I knew so little about The Antlers when I headed down to Pier 54 at Yishai’s suggestion to catch their free show. He had seen them open up for The National and liked what he heard, but I had only just heard of them. I hadn’t been to a concert in months and it was a gorgeous evening, and even though Elana wasn’t able to come and Yishai wouldn’t be showing up until later, I decided to go solo and check out the show for myself. What I remember most is the enduring thump of the bass drum that shook my chest throughout the show, as the album they were supporting, “Hopsice,” would later make my heart tremble once again, with lyrics that were a little too close to home.

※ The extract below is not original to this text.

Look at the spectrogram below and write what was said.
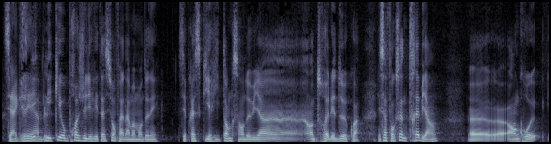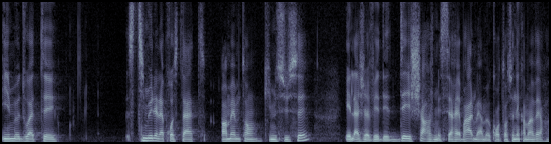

And for the rest of the summer, I listened to the album on and off. A musical “Hospice” that mimicked both the beauty and ugliness of the real-life hospice that was set up at my house. But it wasn’t just the lyrics that spoke to me. It was the music. Peter Silberman and the rest of The Antlers were able to truly evoke feelings of sadness, grief, loss, and pain through the mere notes of the music. Maybe it was that the album had a recurring them running through it, like a classical piece or The Who’s “Quadrophenia.” Maybe this theme recreated the monotony of everyday life, which suddenly looks beautiful when one is faced with mortality. Whatever it was, the album was both beautiful and haunting, and still is.
Fast forward about 6 months, when “Burst Apart” first leaked. The most important aspect of the music on this album is Peter Silberman’s voice, followed by the drums. His high falsetto pierces your heart as the drums unceasingly pound it. It’s not that they’re too loud or fast. Maybe they’re just miked (sic?) perfectly. But there’s a clear effect of this beautiful contrast of an emotional tug with a physical tap.
I could go through the album song by song, but Peter Silberman already did that. I could explain to you in vivid deatil of exactly why each song is amazing, and why each lyrics changes the game. But that would be tedious and boring, and would take a lot of the fun out of music and why we love it.
So I’ll leave it at a few things.
- Parenthesis sounds like it could’ve been a track on The Bends. Not as in: “They totally ripped off Radiohead.” Or even: “This song sounds 15 years too late.” But as in: “This song sounds ridiculously good and well crafted and it’s having the same effect on me that The Bends should’ve had on anyone who first heard it in 1994.”
- Having recurring nightmares about losing one’s teeth sounds hilarious until you realize that Mr. Silberman is entirely serious when he says “I used to have a lot of dreams about my teeth falling out, which I’m told are anxiety dreams.” At which point, the song turns slightly scary, and one’s imagination turns to the prospect of losing all of your teeth. And so, we have a detailed phobia that each of mind’s fleshes out in full, and thus the song title has managed to paint quite the vivid picture. And that’s before even listening to the song.
- Putting The Dog To Sleep is just a beautiful song. Unbelievably beautiful. Some would say it’s depressing and not a great song to dance to, but I think it’s perfect. I have no idea what it’s about (though I’m pretty sure Peter probably says something about it) and I’m almost definite that it isn’t about putting down a dog.
So, the album is fantastic. And you should listen to it. Here’s a track to whet your appetite.
The Antlers – Putting The Dog To Sleep